Statement of the problem

The ideology of open and reproducible science makes its ways into various fields of science. Neuroimaging is a driving force today behind many fields of brain sciences. Despite possibly terabytes of neuroimaging data collected for research daily, just a small fraction becomes publicly available. Partially it is because management of neuroimaging data requires to confirm to established legal norms, i.e. addressing the aspect of subjects privacy. Those norms are usually established by institutional review boards (IRB, or otherwise called ethics committees), which are in turn “governed” by the federal regulations, such as 45 Code of Federal Regulations Part 46 in US.

Flexibility in interpretation of original regulations established in the past century, decentralization of those committees, and lack of a “community” influence over them created the problem: for neuroimaging studies there is no commonly accepted version of a Consent form template which would allow for collected imaging data to be shared as openly as possible while providing adequate guarantees for subjects’ privacy. In majority of the cases, used Consent forms simply do not include any provision for public sharing of the data to get a “speedy” IRB approval for a study. Situation is particularly tricky because major granting agencies (e.g. NIH, NSF) nowadays require public data sharing, but do not provide explicit instructions on how.

Overall approach

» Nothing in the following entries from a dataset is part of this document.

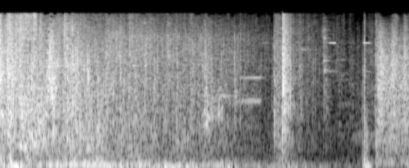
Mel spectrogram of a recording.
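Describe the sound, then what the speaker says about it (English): A cruise missile blast in a first-person shooter game erupts as a loud, close boom with a long rumbling tail, followed by a couple of sharper bursts as it fades. "Hostile cruise missile launched."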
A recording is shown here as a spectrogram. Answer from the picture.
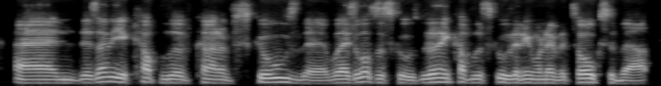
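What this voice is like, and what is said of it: Posh South Australian accent. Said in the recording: “I was detecting an Aussie accent, but I could tell it was a South Australian accent too... there is a really subtle difference there... It's a posh accent.”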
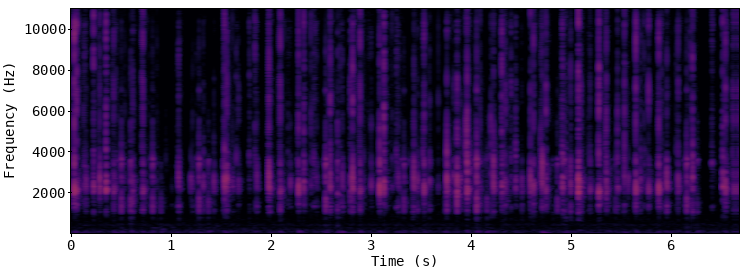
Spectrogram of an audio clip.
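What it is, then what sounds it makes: Mechanical keyboard with clear polycarbonate keycaps. A 60% custom mechanical keyboard with translucent pink polycarbonate keycaps in a clear case is typed on rapidly with fingertips and short nails. The result is a dense stream of short, bright clacks centred around 2 kHz with high sparkle above and almost no low end. Each keystroke dies away almost instantly.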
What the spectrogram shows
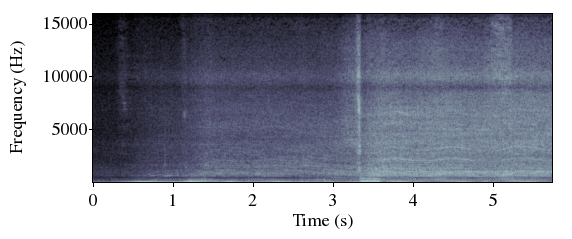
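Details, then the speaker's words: Six-cylinder Mercedes that had been running on five cylinders, smoking a little with the check engine light on, after replacing a faulty ignition coil: picks up cleanly through a few blips and settles into a steady, even run with no miss; normal revving. "Running much better."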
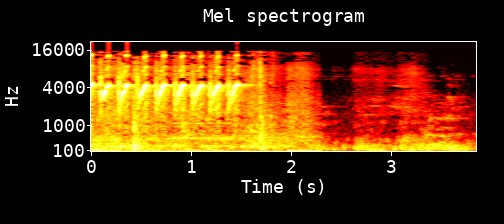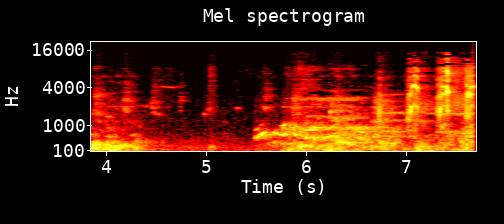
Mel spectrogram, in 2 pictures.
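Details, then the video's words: Female bar-winged prinia in breeding condition calling its mate: a rapid burst of about eight sharp, high, evenly repeated notes lasting under two seconds, then near silence with faint low rustles and a few soft high notes at the end. "SUARA CIBLEK SAWAH MEMANGGIL PASANGAN GACOR NGEBREN"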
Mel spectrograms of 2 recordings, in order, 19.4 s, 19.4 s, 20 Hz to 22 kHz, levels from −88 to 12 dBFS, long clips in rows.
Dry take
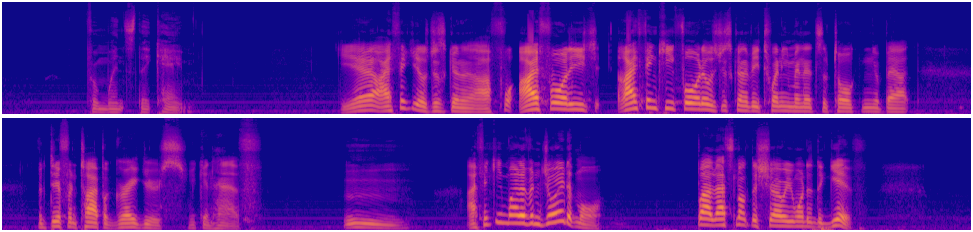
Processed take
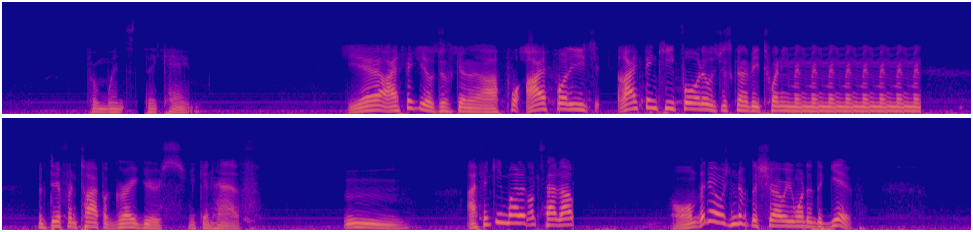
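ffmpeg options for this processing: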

We would like to facilitate neuroimaging data sharing by providing an “out of the box” solution addressing aforementioned human subjects concerns and consisting of

  • widely acceptable consent form allowing deposition of annonymized data to public data archives
  • collection of tools/pipelines to help annonymisation of neuroimaging data making it ready for sharing


Data must be de-identified before distribution. We will collect information on existing and possibly establishing an ultimate easy to use pipeline to standardize annonimization of neuroimaging data to simplify data sharing.